◆ **Task prompt**
What is needed is an exact copy of the lines from the one containing "Some speech is" through the last line of the records, with no pictures.

Items listed in a dataset:
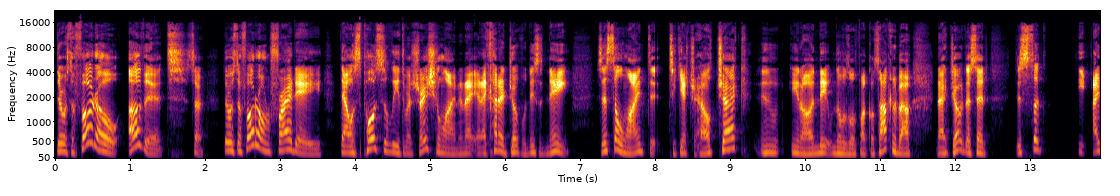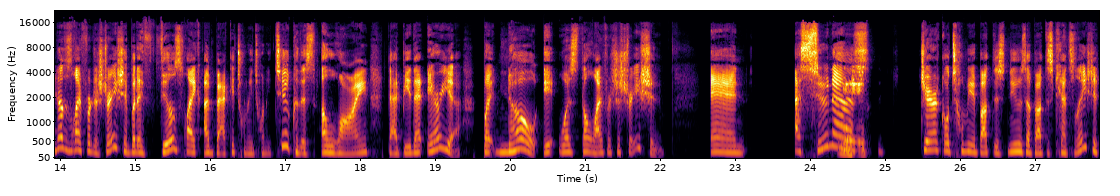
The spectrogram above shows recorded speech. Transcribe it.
there was a photo of it so there was a photo on friday that was supposedly the registration line and i, and I kind of joked with this nate is this the line to, to get your health check and you know nate knows what the fuck i was talking about and i joked i said this is like I know this life registration, but it feels like I'm back in 2022 because it's a line that be that area. But no, it was the life registration. And as soon as Jeriko told me about this news about this cancellation,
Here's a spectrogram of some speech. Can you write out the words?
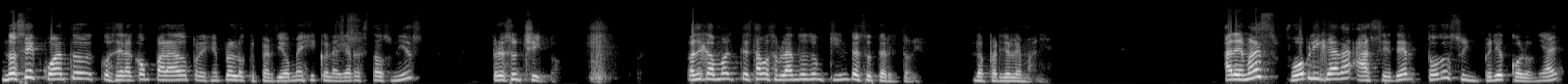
No sé cuánto será comparado, por ejemplo, a lo que perdió México en la guerra de Estados Unidos, pero es un chingo. Básicamente estamos hablando de un quinto de su territorio. Lo perdió Alemania. Además, fue obligada a ceder todo su imperio colonial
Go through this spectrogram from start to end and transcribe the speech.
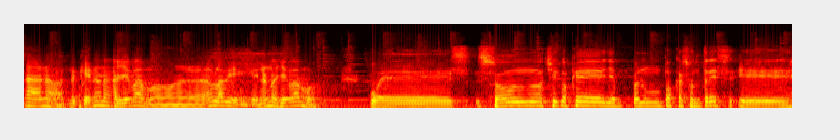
Ah, no, que no nos llevamos, habla bien, que no nos llevamos. Pues son unos chicos que llevan un podcast, son tres, eh,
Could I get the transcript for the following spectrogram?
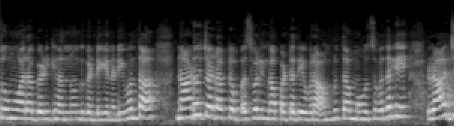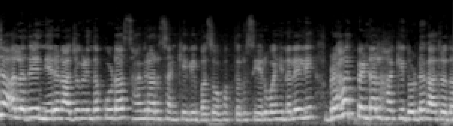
ಸೋಮವಾರ ಬೆಳಿಗ್ಗೆ ಹನ್ನೊಂದು ಗಂಟೆಗೆ ನಡೆಯುವಂತಹ ನಾಡೋಜ ಡಾಕ್ಟರ್ ಬಸವಲಿಂಗ ಪಟ್ಟದೇವರ ಅಮೃತ ಮಹೋತ್ಸವದಲ್ಲಿ ರಾಜ್ಯ ಅಲ್ಲದೆ ನೆರೆ ರಾಜ್ಯಗಳಿಂದ ಕೂಡ ಸಾವಿರಾರು ಸಂಖ್ಯೆಯಲ್ಲಿ ಬಸವ ಭಕ್ತರು ಸೇರುವ ಹಿನ್ನೆಲೆಯಲ್ಲಿ ಬೃಹತ್ ಪೆಂಡಲ್ ಹಾಕಿ ದೊಡ್ಡ ಗಾತ್ರದ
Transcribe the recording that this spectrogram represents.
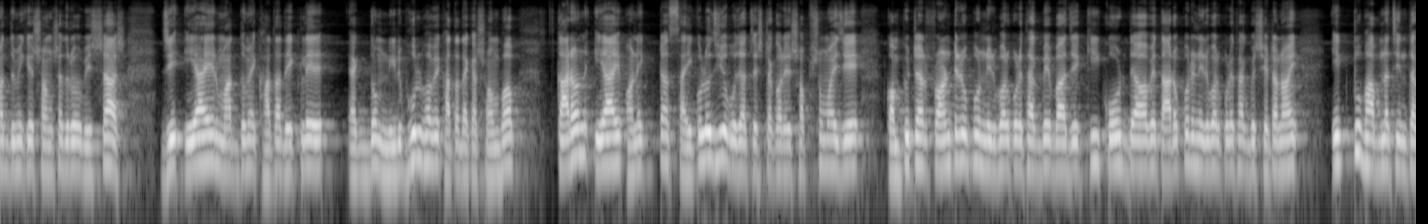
মাধ্যমিকের সংসদেরও বিশ্বাস যে এআই এর মাধ্যমে খাতা দেখলে একদম নির্ভুলভাবে খাতা দেখা সম্ভব। কারণ এআই অনেকটা সাইকোলজিও বোঝার চেষ্টা করে। সবসময় যে কম্পিউটার ফ্রন্টের উপর নির্ভর করে থাকবে বা যে কী কোড দেওয়া হবে তার উপরে নির্ভর করে থাকবে সেটা নয়। একটু ভাবনা চিন্তা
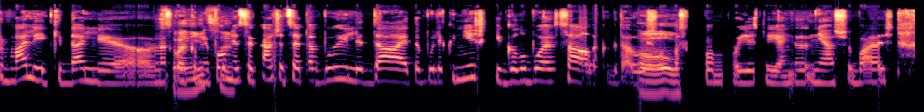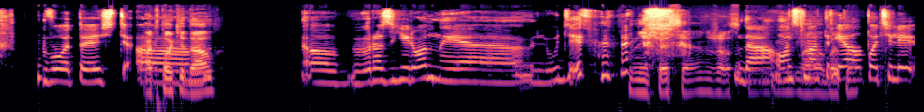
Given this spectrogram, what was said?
рвали и кидали, э, насколько Страницы? мне помнится, кажется, это были, да, это были книжки «Голубое сало», когда вышло, если я не, не ошибаюсь. Вот, то есть... А кто кидал? Э, разъяренные люди. Ничего себе, жестко. Да, он смотрел по теле...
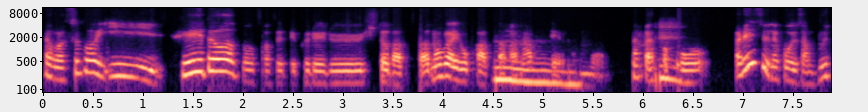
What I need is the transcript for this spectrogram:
だからすごいいいフェードアウトをさせてくれる人だったのが良かったかなって思う。なんかやっぱこう、あれですよね、小泉さん、ぶっ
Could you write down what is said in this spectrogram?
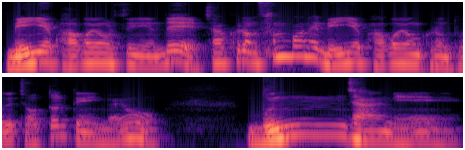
may의 과거형을 쓰이는데 자 그럼 3번의 may의 과거형 그럼 도대체 어떨 때인가요? 문장에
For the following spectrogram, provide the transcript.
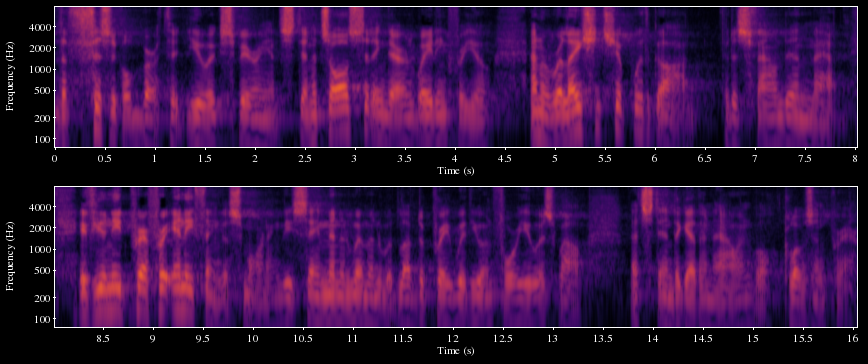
the physical birth that you experienced. And it's all sitting there and waiting for you. And a relationship with God that is found in that. If you need prayer for anything this morning, these same men and women would love to pray with you and for you as well. Let's stand together now and we'll close in prayer.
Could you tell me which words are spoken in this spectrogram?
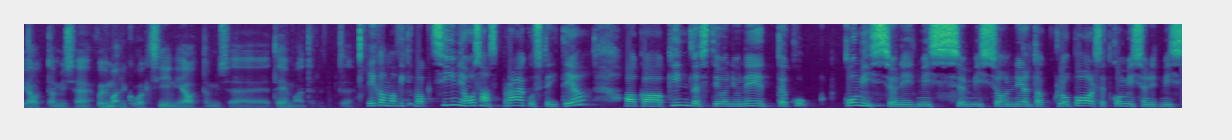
jaotamise, võimaliku vaktsiini jaotamise teemadel, et? ega ma vaktsiini osas praegust ei tea, aga kindlasti on ju need komisjonid, mis, mis on nii-öelda globaalsed komisjonid, mis,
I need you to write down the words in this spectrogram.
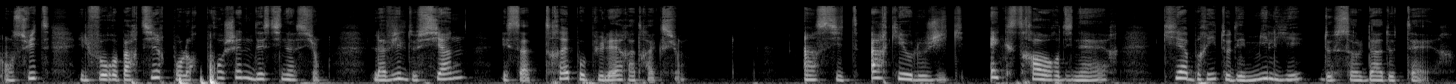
Ensuite, il faut repartir pour leur prochaine destination, la ville de Xi'an et sa très populaire attraction. Un site archéologique extraordinaire qui abrite des milliers de soldats de terre.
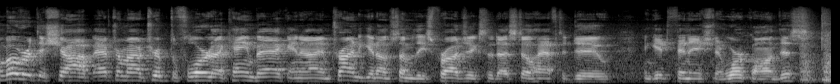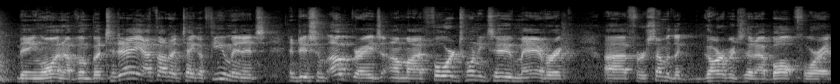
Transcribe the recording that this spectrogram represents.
I'm over at the shop. After my trip to Florida, I came back and I am trying to get on some of these projects that I still have to do and get finished and work on, this being one of them. But today I thought I'd take a few minutes and do some upgrades on my Ford 22 Maverick uh, for some of the garbage that I bought for it.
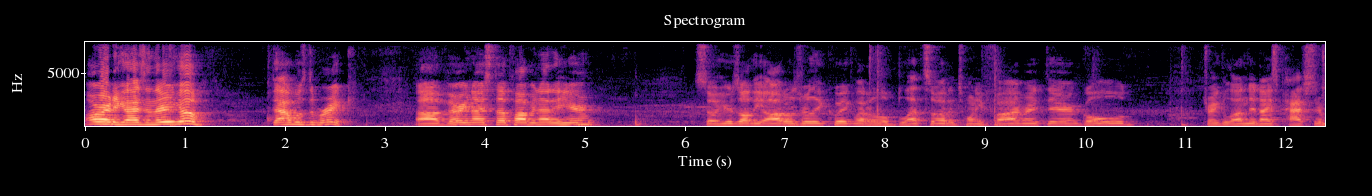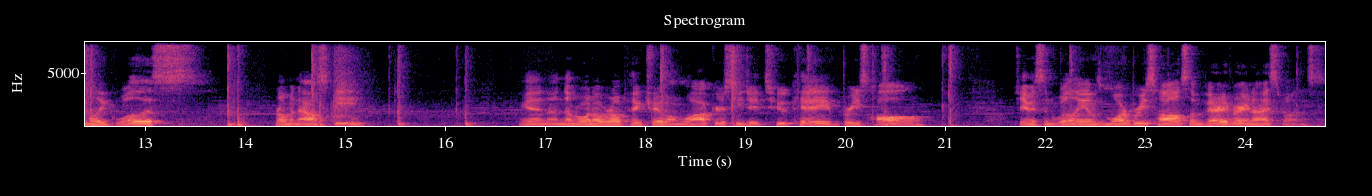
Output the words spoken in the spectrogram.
Alrighty, guys, and there you go. That was the break. Uh, very nice stuff popping out of here. So here's all the autos really quick. Got a little Bledsoe out of 25 right there. Gold. Drake London, nice patch there. Malik Willis. Romanowski. Again, uh, number one overall pick, Travon Walker, CJ2K, Breece Hall, Jameson Williams, more Breece Hall. Some very, very nice ones.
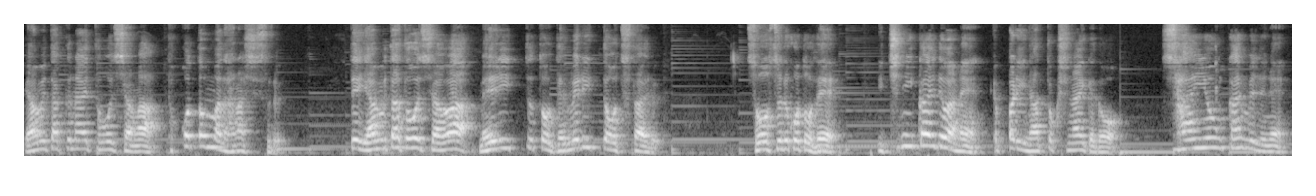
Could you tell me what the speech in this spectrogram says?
やめたくない当事者がとことんまで話する。でやめた当事者はメリットとデメリットを伝える。そうすることで1、2回ではね、やっぱり納得しないけど、3、4回目でね、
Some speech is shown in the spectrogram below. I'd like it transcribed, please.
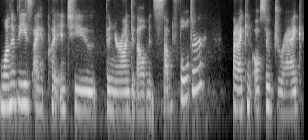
One of these I have put into the neuron development subfolder, but I can also drag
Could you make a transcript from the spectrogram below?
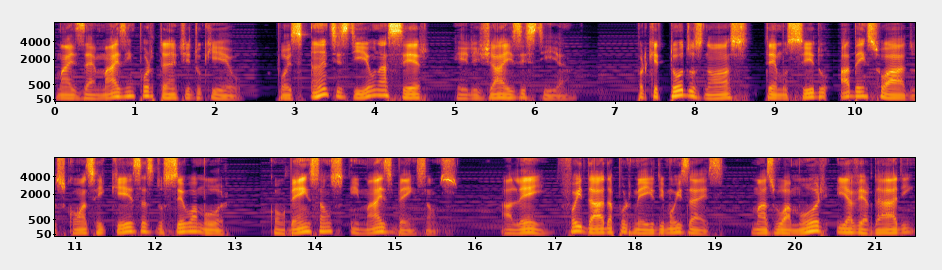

◆ **Answer below**
Some speech is shown in the spectrogram below. I'd like it transcribed, please.
One of these I have put into the neuron development subfolder, but I can also drag
Could you make a transcript from the spectrogram below?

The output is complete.